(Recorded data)
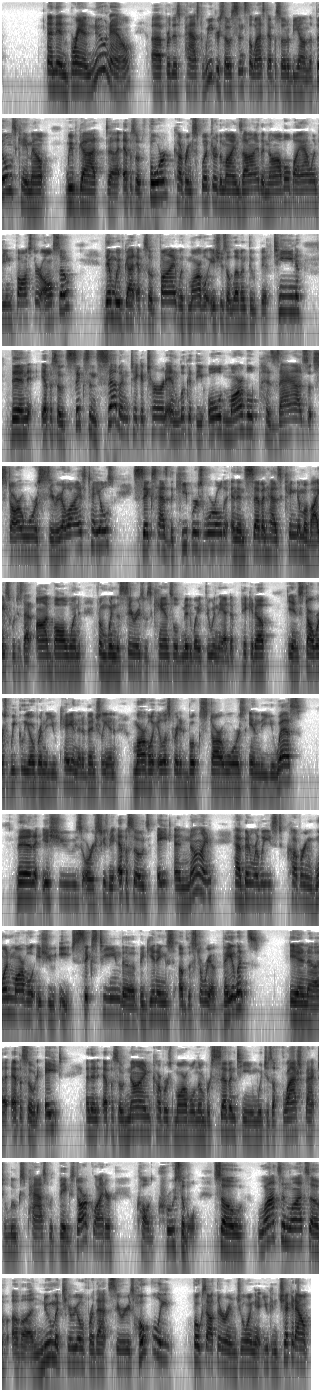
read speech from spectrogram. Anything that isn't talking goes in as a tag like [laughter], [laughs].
And then brand new now, uh, for this past week or so, since the last episode of Beyond the Films came out, we've got uh, episode 4 covering Splinter of the Mind's Eye, the novel by Alan Dean Foster also. Then we've got episode 5 with Marvel issues 11 through 15. Then episodes 6 and 7 take a turn and look at the old Marvel pizzazz Star Wars serialized tales. 6 has The Keeper's World, and then 7 has Kingdom of Ice, which is that oddball one from when the series was canceled midway through and they had to pick it up in Star Wars Weekly over in the UK, and then eventually in Marvel Illustrated Books Star Wars in the US. Then issues, or excuse me, episodes 8 and 9 have been released covering one Marvel issue each. 16, the beginnings of the story of Valance in uh, episode 8, and then episode 9 covers Marvel number 17, which is a flashback to Luke's past with Biggs Darklighter called Crucible. So lots and lots of, of uh, new material for that series. Hopefully folks out there are enjoying it. You can check it out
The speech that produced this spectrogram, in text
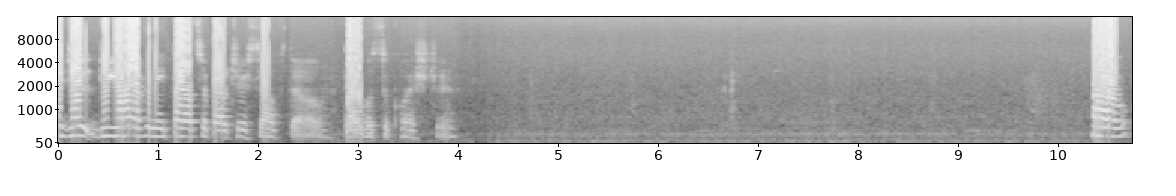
Did you do you have any thoughts about yourself though? That was the question. No.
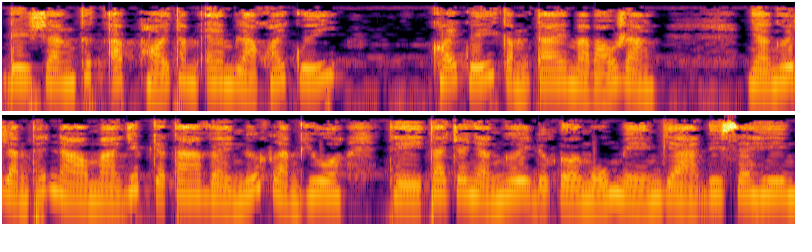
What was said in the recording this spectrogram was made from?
đi sang thích ấp hỏi thăm em là khoái quý. Khoái quý cầm tay mà bảo rằng, nhà ngươi làm thế nào mà giúp cho ta về nước làm vua, thì ta cho nhà ngươi được đội mũ miệng và đi xe hiên,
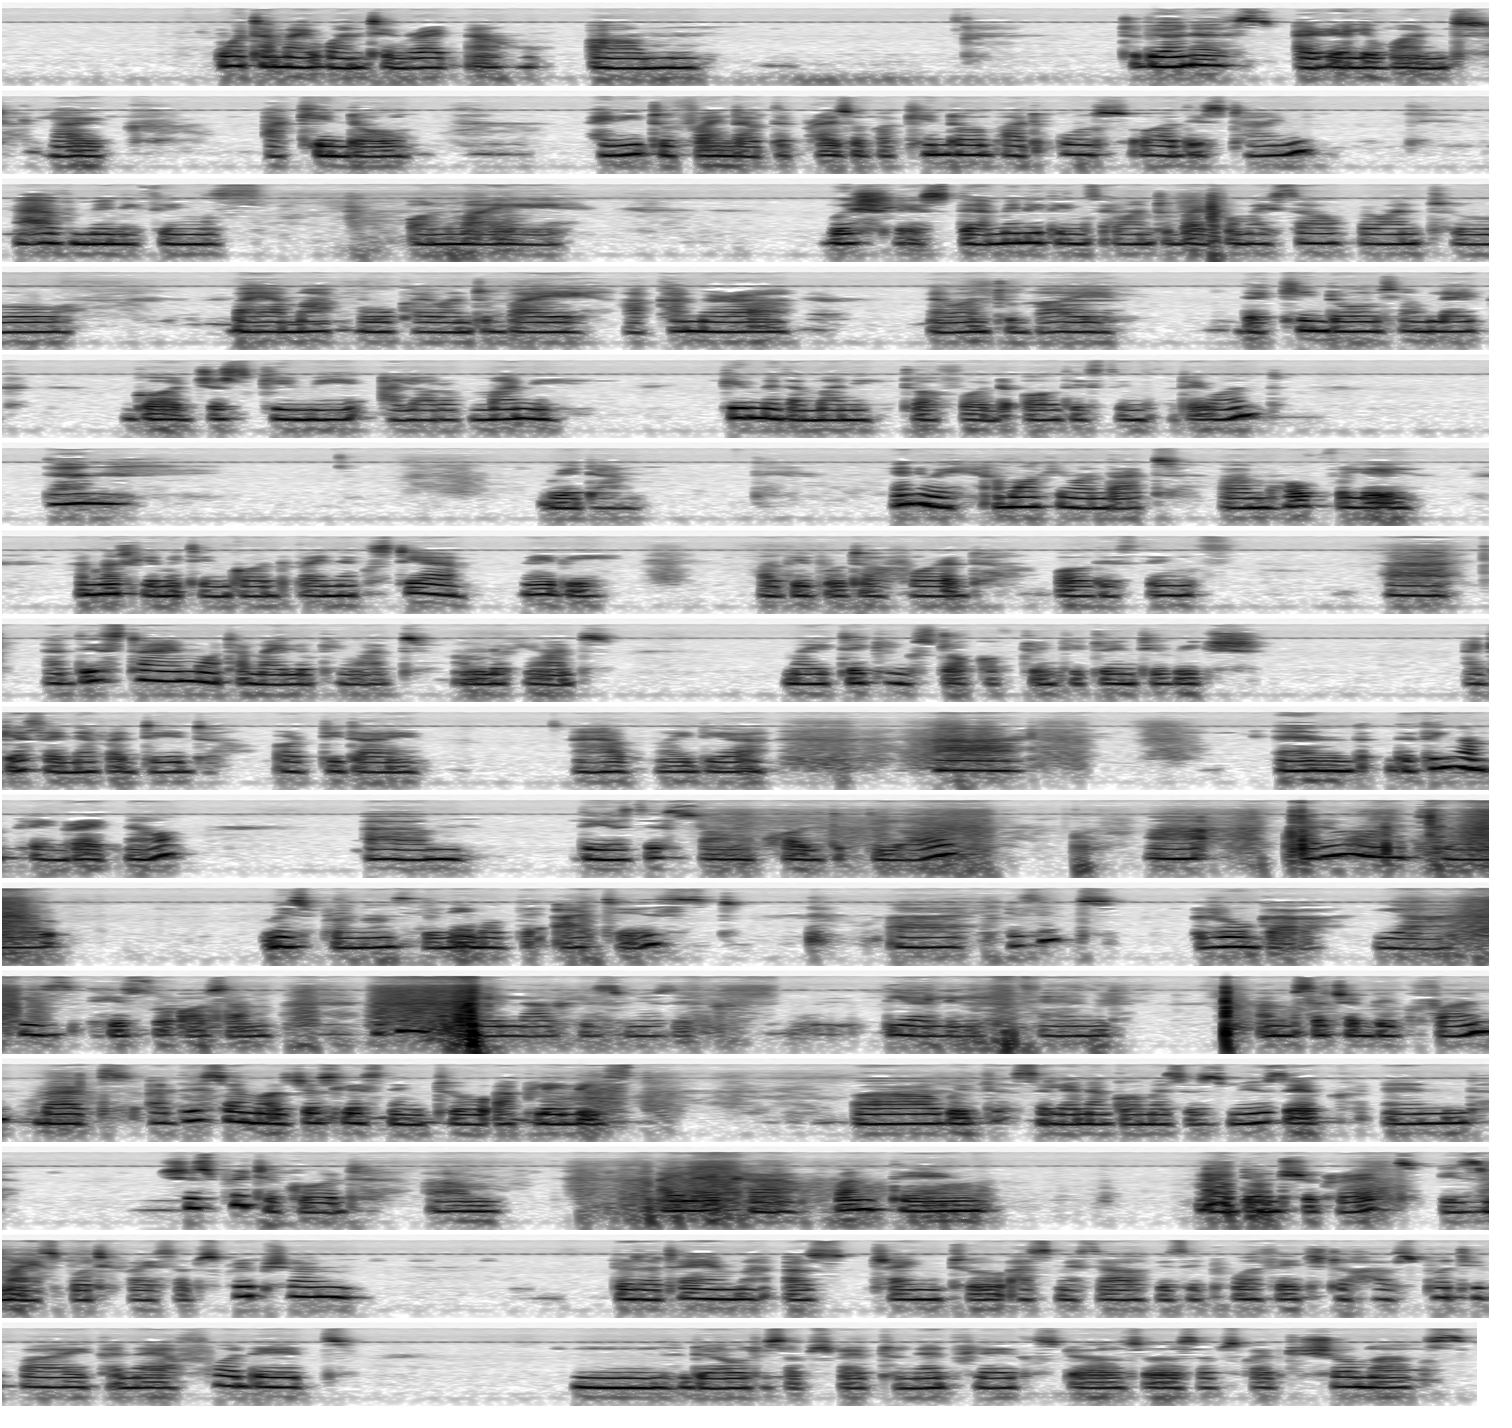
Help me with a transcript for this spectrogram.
what am I wanting right now? Um, to be honest, I really want like a Kindle. I need to find out the price of a Kindle, but also at this time, I have many things on my wish list. There are many things I want to buy for myself. I want to buy a MacBook. I want to buy a camera. I want to buy the Kindle. So I'm like, God, just give me a lot of money. Give me the money to afford all these things that I want. Then we're done. Anyway, I'm working on that. Um, hopefully, I'm not limiting God by next year. Maybe I'll be able to afford all these things. Uh, at this time, what am I looking at? I'm looking at my taking stock of 2020, which I guess I never did, or did I? I have no idea. Uh, and the thing I'm playing right now, um, there's this song called Dior. Uh, I don't want to mispronounce the name of the artist. Uh, is it Ruger? Yeah, he's he's so awesome. I think I love his music dearly, and I'm such a big fan. But at this time, I was just listening to a playlist uh, with Selena Gomez's music, and she's pretty good. Um, I like her. One thing I don't regret is my Spotify subscription. There was a time I was trying to ask myself, is it worth it to have Spotify? Can I afford it? Mm, do I also subscribe to Netflix? Do I also subscribe to Showmax?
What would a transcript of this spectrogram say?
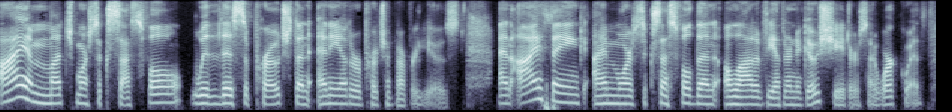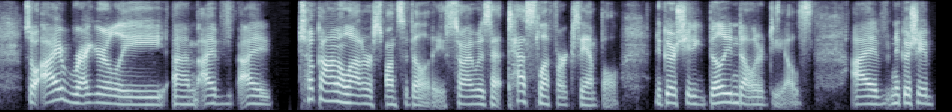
I am much more successful with this approach than any other approach I've ever used. And I think I'm more successful than a lot of the other negotiators I work with. So I regularly, um, I've, I took on a lot of responsibility. So I was at Tesla, for example, negotiating billion dollar deals. I've negotiated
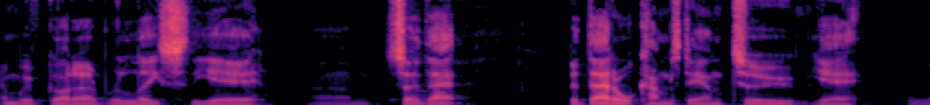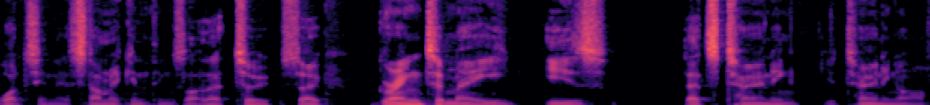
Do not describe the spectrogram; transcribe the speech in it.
and we've got to release the air. Um, so that, but that all comes down to yeah, what's in their stomach and things like that too. So green to me is that's turning. You're turning off.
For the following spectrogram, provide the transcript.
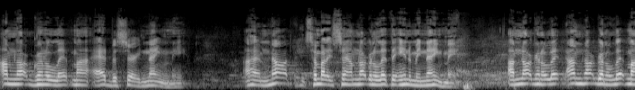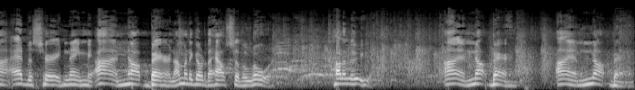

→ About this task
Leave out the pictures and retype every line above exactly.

→ Exercise output
read speech from spectrogram. Anything that isn't talking goes in as a tag like [laughter], [laughs].
And then brand new now, uh, for this past week or so, since the last episode of Beyond the Films came out, we've got uh, episode 4 covering Splinter of the Mind's Eye, the novel by Alan Dean Foster also. Then we've got episode 5 with Marvel issues 11 through 15. Then episodes 6 and 7 take a turn and look at the old Marvel pizzazz Star Wars serialized tales. 6 has The Keeper's World, and then 7 has Kingdom of Ice, which is that oddball one from when the series was canceled midway through and they had to pick it up in Star Wars Weekly over in the UK, and then eventually in Marvel Illustrated Books Star Wars in the US. Then issues, or excuse me, episodes 8 and 9 have been released covering one Marvel issue each. 16, the beginnings of the story of Valance in uh, episode 8, and then episode 9 covers Marvel number 17, which is a flashback to Luke's past with Biggs Darklighter called Crucible. So lots and lots of, of uh, new material for that series. Hopefully folks out there are enjoying it. You can check it out
The speech that produced this spectrogram, in text
Did you do you have any thoughts about yourself though? That was the question. No.
What was said in the recording this spectrogram was made from?
đi sang thích ấp hỏi thăm em là khoái quý. Khoái quý cầm tay mà bảo rằng, nhà ngươi làm thế nào mà giúp cho ta về nước làm vua, thì ta cho nhà ngươi được đội mũ miệng và đi xe hiên,
Help me with a transcript for this spectrogram.
what am I wanting right now? Um, to be honest, I really want like a Kindle. I need to find out the price of a Kindle, but also at this time, I have many things on my wish list. There are many things I want to buy for myself. I want to buy a MacBook. I want to buy a camera. I want to buy the Kindle. So I'm like, God, just give me a lot of money. Give me the money to afford all these things that I want. Then we're done. Anyway, I'm working on that. Um, hopefully, I'm not limiting God by next year. Maybe I'll be able to afford all these things. Uh, at this time, what am I looking at? I'm looking at my taking stock of 2020, which I guess I never did, or did I? I have no idea. Uh, and the thing I'm playing right now, um, there's this song called Dior. Uh, I don't want to mispronounce the name of the artist. Uh, is it Ruger? Yeah, he's he's so awesome. I think I love his music dearly, and I'm such a big fan. But at this time, I was just listening to a playlist uh, with Selena Gomez's music, and she's pretty good. Um, I like her. One thing I don't regret is my Spotify subscription. There was a time I was trying to ask myself, is it worth it to have Spotify? Can I afford it? Mm, do I also subscribe to Netflix? Do I also subscribe to Showmax?
What would a transcript of this spectrogram say?
I am much more successful with this approach than any other approach I've ever used. And I think I'm more successful than a lot of the other negotiators I work with. So I regularly, um, I've, I took on a lot of responsibility. So I was at Tesla, for example, negotiating billion dollar deals. I've negotiated
Do not describe the spectrogram; transcribe the speech in it.
and we've got to release the air. Um, so that, but that all comes down to yeah, what's in their stomach and things like that too. So green to me is that's turning. You're turning off.
For the following spectrogram, provide the transcript.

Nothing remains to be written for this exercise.